§ **Task brief**: Write out exactly the lines from the one containing "Type up recording from spectrogram" through the last line of the records below, both included, and leave out any pictures.

[Extracted records]
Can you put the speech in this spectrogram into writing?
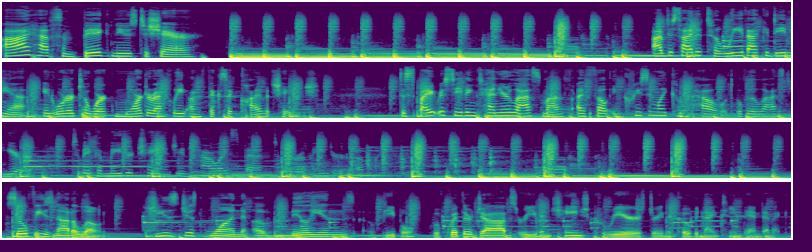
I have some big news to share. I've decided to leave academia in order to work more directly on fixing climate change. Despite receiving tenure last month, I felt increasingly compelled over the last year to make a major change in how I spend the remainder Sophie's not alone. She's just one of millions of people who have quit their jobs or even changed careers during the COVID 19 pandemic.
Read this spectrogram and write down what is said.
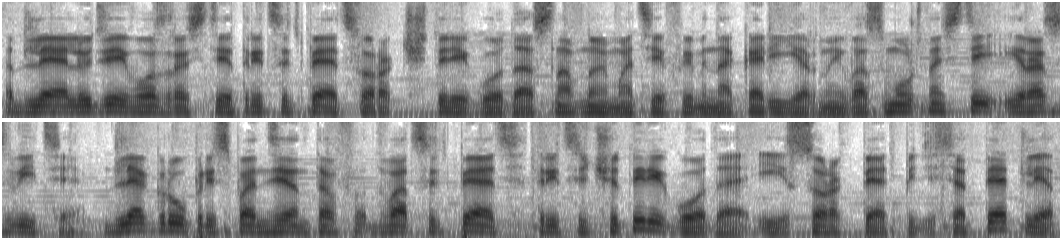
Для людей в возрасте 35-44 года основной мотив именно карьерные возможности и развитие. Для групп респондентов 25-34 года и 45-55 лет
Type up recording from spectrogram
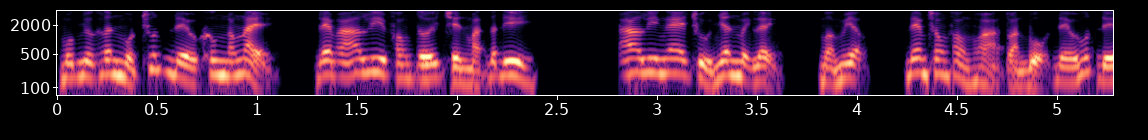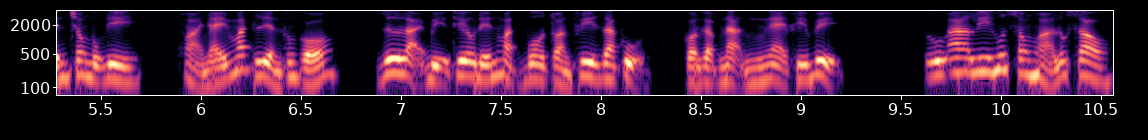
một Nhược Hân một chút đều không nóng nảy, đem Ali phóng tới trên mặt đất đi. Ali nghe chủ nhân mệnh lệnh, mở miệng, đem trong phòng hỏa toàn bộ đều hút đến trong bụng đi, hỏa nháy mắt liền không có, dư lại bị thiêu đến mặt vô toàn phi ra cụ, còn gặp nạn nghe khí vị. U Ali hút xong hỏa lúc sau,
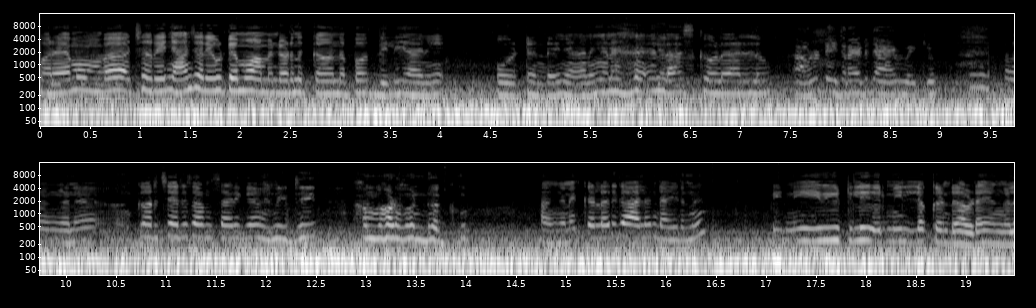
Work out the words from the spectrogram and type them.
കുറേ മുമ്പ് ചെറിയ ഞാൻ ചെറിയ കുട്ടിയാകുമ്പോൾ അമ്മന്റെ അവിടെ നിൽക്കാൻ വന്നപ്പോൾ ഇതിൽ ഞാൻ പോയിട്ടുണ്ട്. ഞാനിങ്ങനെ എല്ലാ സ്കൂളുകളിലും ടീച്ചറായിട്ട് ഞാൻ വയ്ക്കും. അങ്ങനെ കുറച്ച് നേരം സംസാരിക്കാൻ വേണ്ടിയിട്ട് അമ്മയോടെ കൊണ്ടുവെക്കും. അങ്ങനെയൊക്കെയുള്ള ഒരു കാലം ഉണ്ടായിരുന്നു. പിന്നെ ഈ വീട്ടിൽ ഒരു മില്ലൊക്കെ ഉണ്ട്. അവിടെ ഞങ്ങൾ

§ **Solution below**:
Type up recording from spectrogram
một Nhược Hân một chút đều không nóng nảy, đem Ali phóng tới trên mặt đất đi. Ali nghe chủ nhân mệnh lệnh, mở miệng, đem trong phòng hỏa toàn bộ đều hút đến trong bụng đi, hỏa nháy mắt liền không có, dư lại bị thiêu đến mặt vô toàn phi ra cụ, còn gặp nạn nghe khí vị. U Ali hút xong hỏa lúc sau,
Work out the words from the spectrogram and type them.
കുറേ മുമ്പ് ചെറിയ ഞാൻ ചെറിയ കുട്ടിയാകുമ്പോൾ അമ്മന്റെ അവിടെ നിൽക്കാൻ വന്നപ്പോൾ ഇതിൽ ഞാൻ പോയിട്ടുണ്ട്. ഞാനിങ്ങനെ എല്ലാ സ്കൂളുകളിലും ടീച്ചറായിട്ട് ഞാൻ വയ്ക്കും. അങ്ങനെ കുറച്ച് നേരം സംസാരിക്കാൻ വേണ്ടിയിട്ട് അമ്മയോടെ കൊണ്ടുവെക്കും. അങ്ങനെയൊക്കെയുള്ള ഒരു കാലം ഉണ്ടായിരുന്നു. പിന്നെ ഈ വീട്ടിൽ ഒരു മില്ലൊക്കെ ഉണ്ട്. അവിടെ ഞങ്ങൾ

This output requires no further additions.